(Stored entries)

+ + + + +

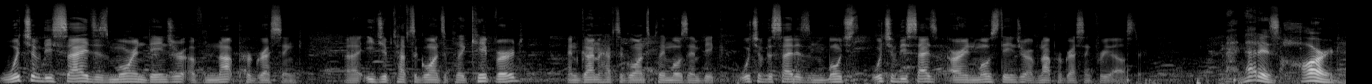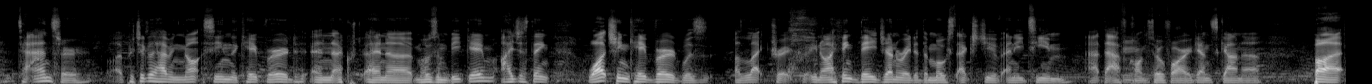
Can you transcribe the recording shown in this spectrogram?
Which of these sides is more in danger of not progressing? Uh, Egypt has to go on to play Cape Verde, and Ghana have to go on to play Mozambique. Which of the side is most? Which of these sides are in most danger of not progressing for you, Alasdair? Man, that is hard to answer, uh, particularly having not seen the Cape Verde and and uh, Mozambique game. I just think watching Cape Verde was electric. You know, I think they generated the most XG of any team at the AFCON so far against Ghana. But,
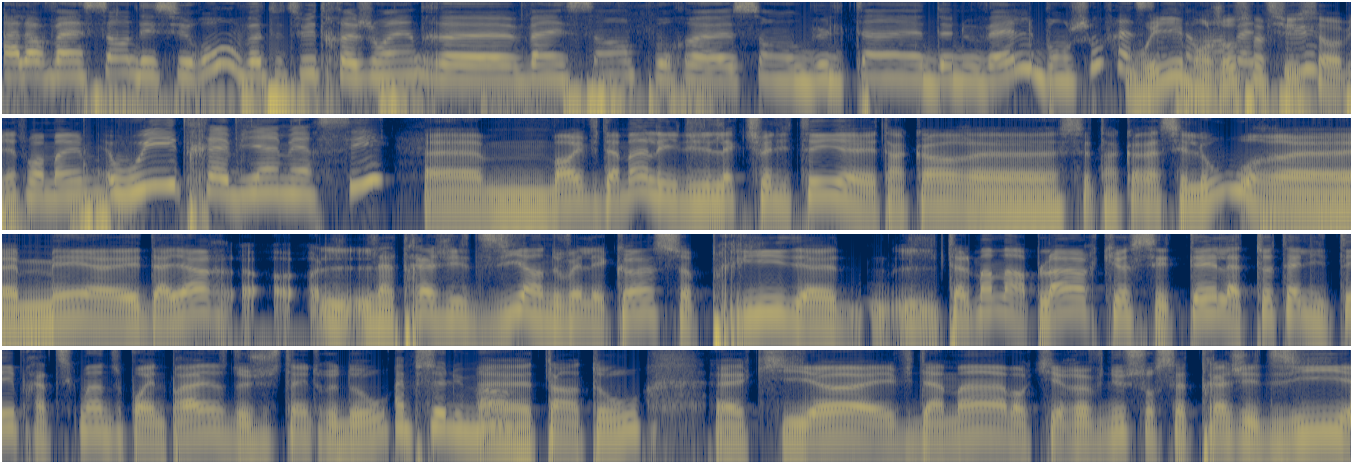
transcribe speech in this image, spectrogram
Alors, Vincent Dessureau, on va tout de suite rejoindre euh, Vincent pour euh, son bulletin de nouvelles. Bonjour, Vincent. Oui, bonjour, Sophie. Ça va bien toi-même? Oui, très bien, merci. Euh, bon, évidemment, l'actualité est encore, c'est encore assez lourd, mais d'ailleurs, la tragédie en Nouvelle-Écosse a pris tellement d'ampleur que c'était la totalité pratiquement du point de presse de Justin Trudeau. Absolument. tantôt, qui a évidemment, qui est revenu sur cette tragédie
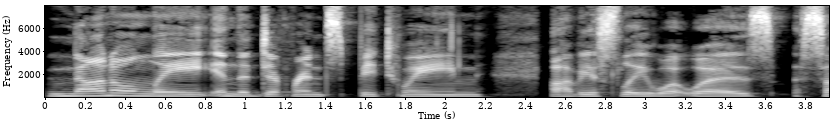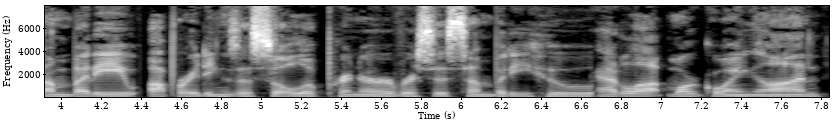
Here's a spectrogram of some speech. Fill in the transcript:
not only in the difference between obviously what was somebody operating as a solopreneur versus somebody who had a lot more going on,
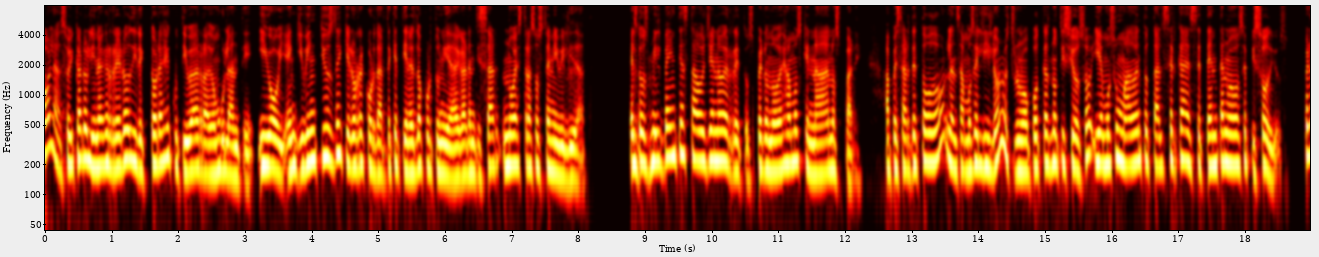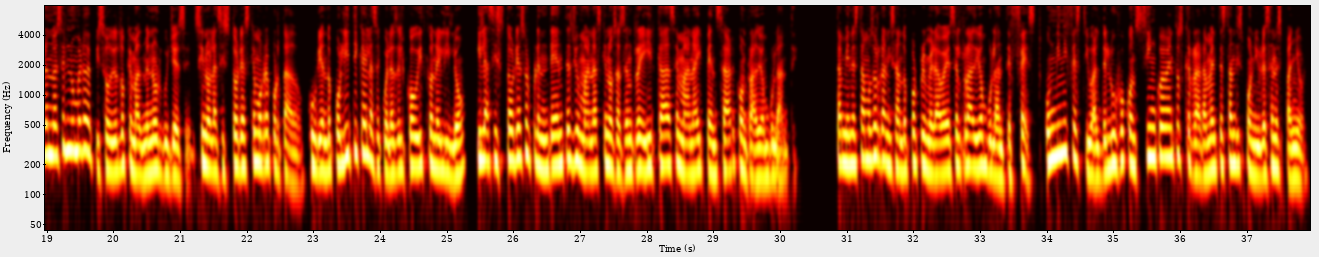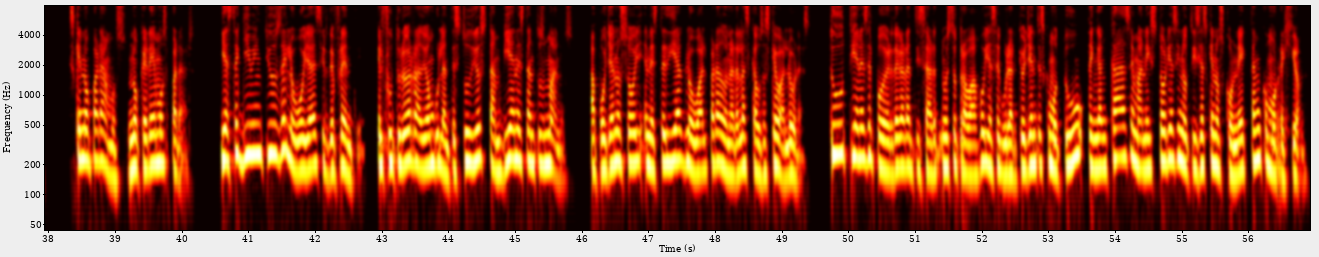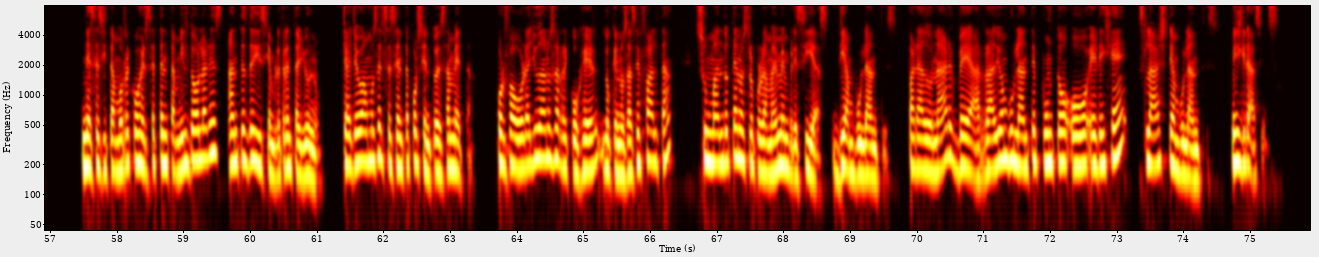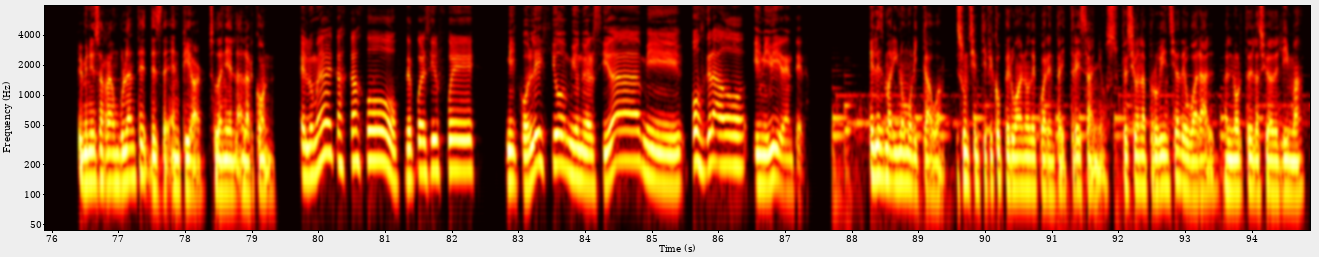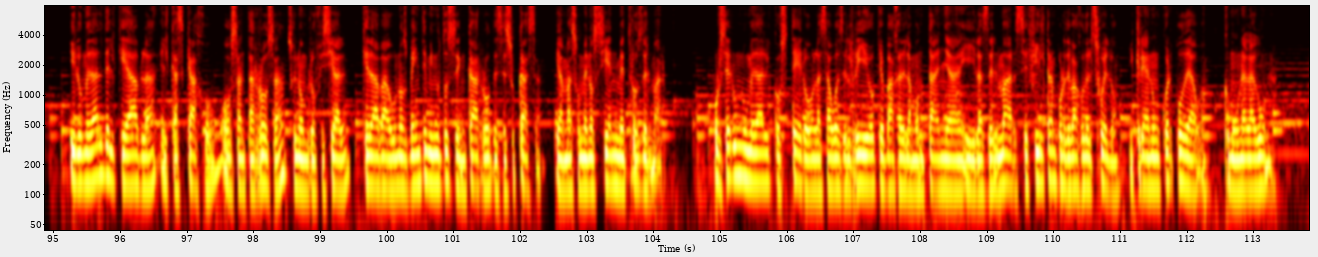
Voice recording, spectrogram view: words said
Hola, soy Carolina Guerrero, directora ejecutiva de Radio Ambulante, y hoy en Giving Tuesday quiero recordarte que tienes la oportunidad de garantizar nuestra sostenibilidad. El 2020 ha estado lleno de retos, pero no dejamos que nada nos pare. A pesar de todo, lanzamos El Hilo, nuestro nuevo podcast noticioso, y hemos sumado en total cerca de 70 nuevos episodios. Pero no es el número de episodios lo que más me enorgullece, sino las historias que hemos reportado, cubriendo política y las secuelas del COVID con el hilo, y las historias sorprendentes y humanas que nos hacen reír cada semana y pensar con Radio Ambulante. También estamos organizando por primera vez el Radio Ambulante Fest, un mini festival de lujo con cinco eventos que raramente están disponibles en español. Es que no paramos, no queremos parar. Y este Giving Tuesday lo voy a decir de frente. El futuro de Radio Ambulante Studios también está en tus manos. Apóyanos hoy en este día global para donar a las causas que valoras. Tú tienes el poder de garantizar nuestro trabajo y asegurar que oyentes como tú tengan cada semana historias y noticias que nos conectan como región. Necesitamos recoger 70 mil dólares antes de diciembre 31. Ya llevamos el 60% de esa meta. Por favor, ayúdanos a recoger lo que nos hace falta sumándote a nuestro programa de membresías, Deambulantes. Para donar, ve a radioambulante.org slash deambulantes. Mil gracias. Bienvenidos a Radio Ambulante desde NPR. Soy Daniel Alarcón. El Humedal de Cascajo, se puede decir, fue mi colegio, mi universidad, mi posgrado y mi vida entera. Él es Marino Morikawa, es un científico peruano de 43 años. Creció en la provincia de Huaral, al norte de la ciudad de Lima. Y el humedal del que habla, el Cascajo o Santa Rosa, su nombre oficial, quedaba a unos 20 minutos en carro desde su casa y a más o menos 100 metros del mar. Por ser un humedal costero, las aguas del río que baja de la montaña y las del mar se filtran por debajo del suelo y crean un cuerpo de agua, como una laguna.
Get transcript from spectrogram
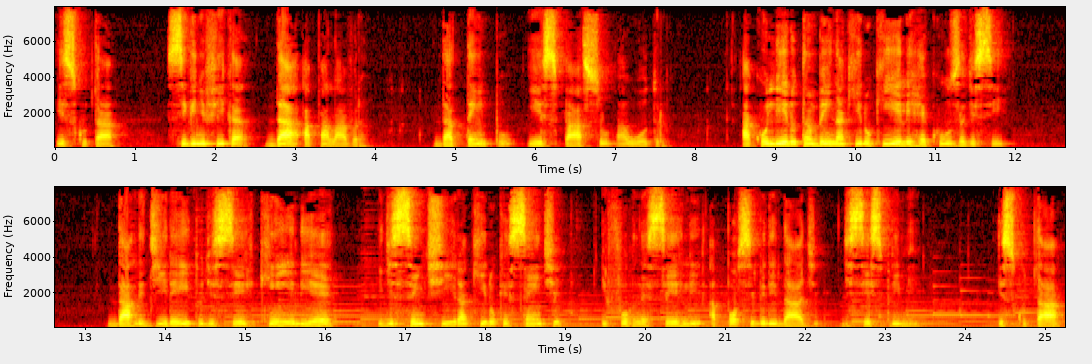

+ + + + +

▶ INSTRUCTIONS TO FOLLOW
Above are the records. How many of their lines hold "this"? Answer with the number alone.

▶ ANSWER SECTION
2